'We risk decimating the population': Concerns, questions grow as Florida considers another bear hunt

Calls for a bear hunt are making a comeback in Florida. The debate is back in the spotlight after people have had several close encounters with bears recently all across the state.   

Franklin County’s sheriff says it’s time to bring back the bear hunt before someone gets hurt. 

Black bears have been spotted in trees, backyards, and even at Walt Disney World's Magic Kingdom.   

"Oh my!, said Tameka Lewis who says she’s grateful she hasn’t had an encounter with a bear. "I couldn’t imagine a bear being in Florida like that in a city. No, that’s for the backwoods scenery!"  

Sheriff A.J. Smith is calling on state leaders to do something about the bear population around the state. 

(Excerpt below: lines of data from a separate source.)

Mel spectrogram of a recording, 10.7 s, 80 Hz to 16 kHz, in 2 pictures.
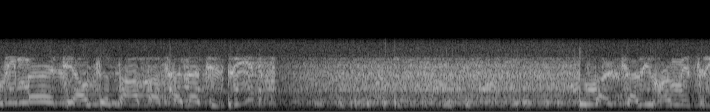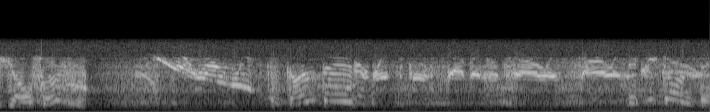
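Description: Kenwood TS-690S transceiver's speaker receiving 10-metre upper-sideband voice signals over band hiss, in the narrow tinny sound of a sideband receiver. About two-thirds of the way in, the voices slide down in pitch as the tuning knob moves the receiver up the band.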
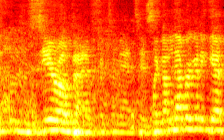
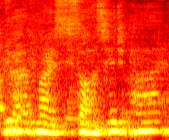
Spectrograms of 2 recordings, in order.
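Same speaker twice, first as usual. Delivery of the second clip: lightly voiced porno mom; hot mom. Hot mom greets pizza driver, lightly voiced seduction. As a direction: put on a hint of seductive mom. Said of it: "there's that hot mom who's like".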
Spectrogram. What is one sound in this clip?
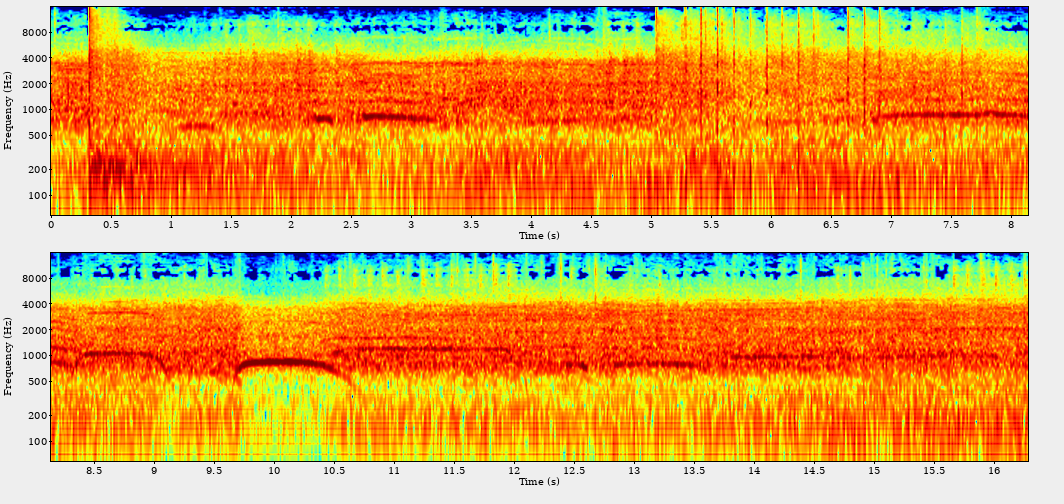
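A large crowd cheers and whistles in a huge echoing arena.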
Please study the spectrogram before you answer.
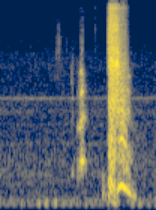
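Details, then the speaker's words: A single adult woman's sneeze, announced beforehand: a short inward catch of breath, then one loud explosive burst. "Excuse me. Did you hear that? Mommy sneezed."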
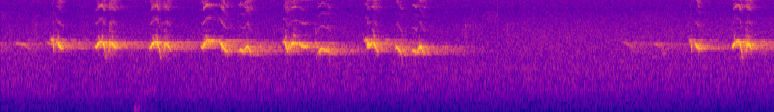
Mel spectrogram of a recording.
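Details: Summer Tanager singing, described as a solo whistle song reflecting its forest habitat: a robin-like run of slurred, whistled phrases, about two per second, then a pause before it starts again; faint background hiss.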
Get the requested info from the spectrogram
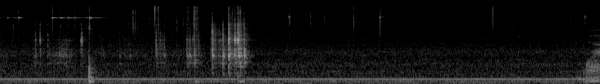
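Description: Costume jewelry beads and chains clinking and jingling as a beaded necklace is handled and pulled free of a pile of tangled jewelry, with a short burst of clinks about two seconds in. A faint steady hum runs underneath.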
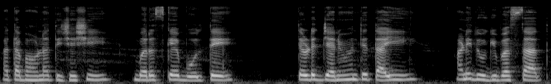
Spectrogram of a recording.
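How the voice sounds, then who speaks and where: A woman's voice: medium pitch, level tone, fairly quick. Matter-of-fact woman narrator. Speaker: narrator recapping a TV serial. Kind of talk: scripted narration.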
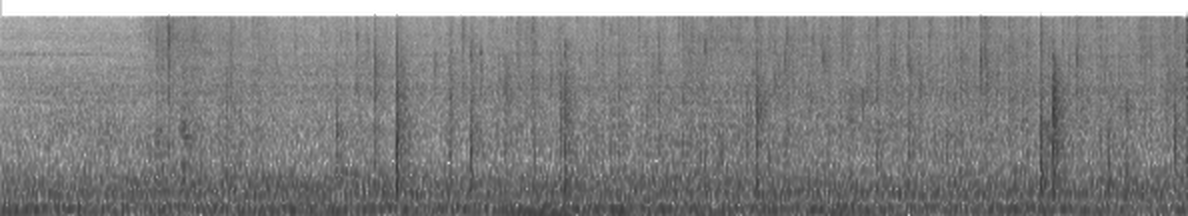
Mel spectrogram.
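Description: Sliced onion and green bell pepper sizzling in hot mustard oil in an iron kadhai, the hiss thickening about a second in as the peppers go in. A steel spatula scrapes and clicks against the pan a few times.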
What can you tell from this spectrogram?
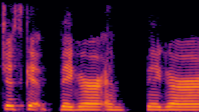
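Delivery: ordinary delivery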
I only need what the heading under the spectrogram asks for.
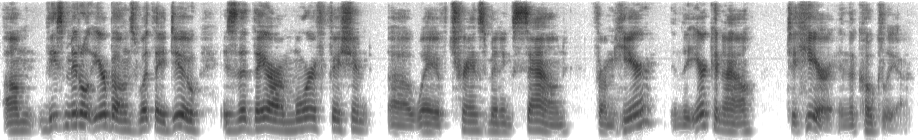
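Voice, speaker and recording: A man's voice: medium pitch, expressive, moderate pace, hardly any pauses, muffled recording. A man giving a classroom lecture in a loose, conversational way, full of fillers and asides to his students.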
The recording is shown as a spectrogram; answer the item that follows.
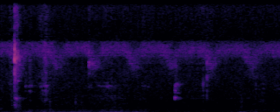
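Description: Near silence: room tone with a couple of faint brief clicks.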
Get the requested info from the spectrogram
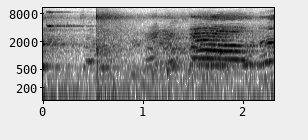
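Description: Basketball being dribbled on a hardwood gym floor, with voices from players and the crowd echoing through the gym.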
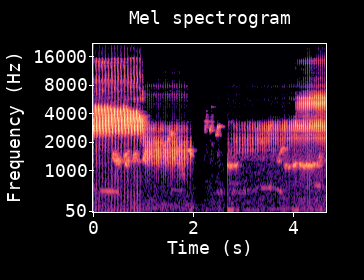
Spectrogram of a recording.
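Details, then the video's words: Canary singing to stimulate young birds to learn song and to revive silent canaries: a loud fast trill dropping into a lower roll, a brief gap, then soft trills building into a bright high rattle. "Kenari Gacor Cuit Cuit EMOSI, Perangsang Kenari Paud Belajar Bunyi dan Terapi Kenari Macet Bunyi"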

The last state bear hunt was back in 2015. The hunt was supposed to last a week in four parts of the state. Officials wanted to kill 320 bears, but the hunt was called off after two days because the bear death count quickly reached 304.  If the state did bring back a hunt, people have questions.

"Are we going to be hunting in Viera? Would it be out in the wetlands? You know, you’d really have to look at the impact as a whole," said Jonathan Hughes who thinks humans need to understand new construction is constantly invading the animal’s habitat. 


Lewis, who’s lived in Florida her whole life, thinks there could be some benefit to a hunt but understands some may not want to harm the animal. 

"You know, whoever wants to kill them, let them trap and hunt them," she added. "And those who want to save them, trap and locate them." 

Wildlife rescuers are worried about talks of a hunt resurfacing. 

"You have an increase in human-bear interactions, and the temptation is to assume the problem is one of the bear population," said Takis Pepe who’s a rescuer with Wild Florida Rescue. 

The non-profit saves and rehabilitates wild animals in danger all throughout Brevard County. He says bears were removed as a threatened species back in 2012 and thinks a hunt could have catastrophic consequences on the species' recovery. 

"If we get that wrong, we risk decimating the entire bear population," he added. 

The FWC tells FOX 35 in a statement: "Bear management staff continue to be active in Franklin County to help educate and share information with residents on ways to prevent conflicts with bears. FWC staff are working closely with the community and local officials on solutions to help them address any human/bear conflicts."  

While bear encounters are on the rise, talks of the potential hunt are still in the early stages. The governor does plan to meet with officials in Franklin County on Thursday to talk about their issues. Other sheriffs in Central Florida declined FOX 35’s interview requests saying they will leave bear management up to the FWC.